Bangladesh is hosting nearly a million Rohingya refugees who have little hope of going home any time soon. The government should move to improve camp living conditions, in particular by lifting the education ban and fighting crime. Donors should support such steps.
Ethnic Rakhine insurgents have attacked four police stations in Myanmar’s Rakhine State, provoking a military counteroffensive. Escalation could imperil both prospects for Rohingya repatriation and the country’s transition toward civilian rule. All sides should step back from confrontation and pursue talks about Rakhine State’s future.
Civil strife has turned Myanmar’s Shan State into a crystal methamphetamine hub. The richer the traffickers get, the harder the underlying conflicts will be to resolve. Instead of targeting minor offenders, the military should root out corruption, including among top brass, and disarm complicit paramilitaries.
Bangladesh and Myanmar have struck a deal for the involuntary repatriation of over 2,000 Rohingya refugees. But the agreement is rushed and threatens stability on both sides of the border. Myanmar and Bangladesh should halt the plan and instead work to create conditions conducive to a safe and dignified return.

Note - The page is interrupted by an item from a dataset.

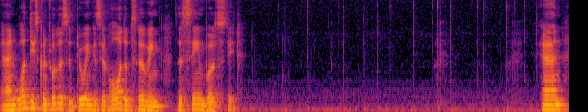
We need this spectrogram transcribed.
And what these controllers are doing is they're all observing the same world state. And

The Pope was aware that inserting himself too strongly into a situation with a lot of religious undertones could inflame tensions further in Myanmar.
[Buddhist] monks feel the [Myanmar] government is weak on the protection of Buddhism and keeping the morals of the country intact.
The [Myanmar] military and government should be careful not to assume all Rohingya are sympathizers or supporters [of jihadis].
It should be in the government’s power to create the conditions in which to implement some of these recommendations [of the Kofi Annan-led Advisory Commission on Rakhine State in Myanmar].
Most [political] transitions end badly like the Arab spring. [They] are always bumpy and I think Myanmar is going through a particularly bumpy moment in its transition.
The threat is not because of [Harakah al-Yaqin's] military strength, it's because of what they represent, the potential of [Myanmar] facing a very well organized, violent jihadist movement.
Aung San Suu Kyi’s government appears stuck amid international condemnation of the Rohingya's mass displacement and domestic unease about the economy. To nudge Myanmar’s post-junta transition forward, the UN should combine engagement with pressure for accountability for crimes against humanity and eventual refugee return.
Originally published in Asia Times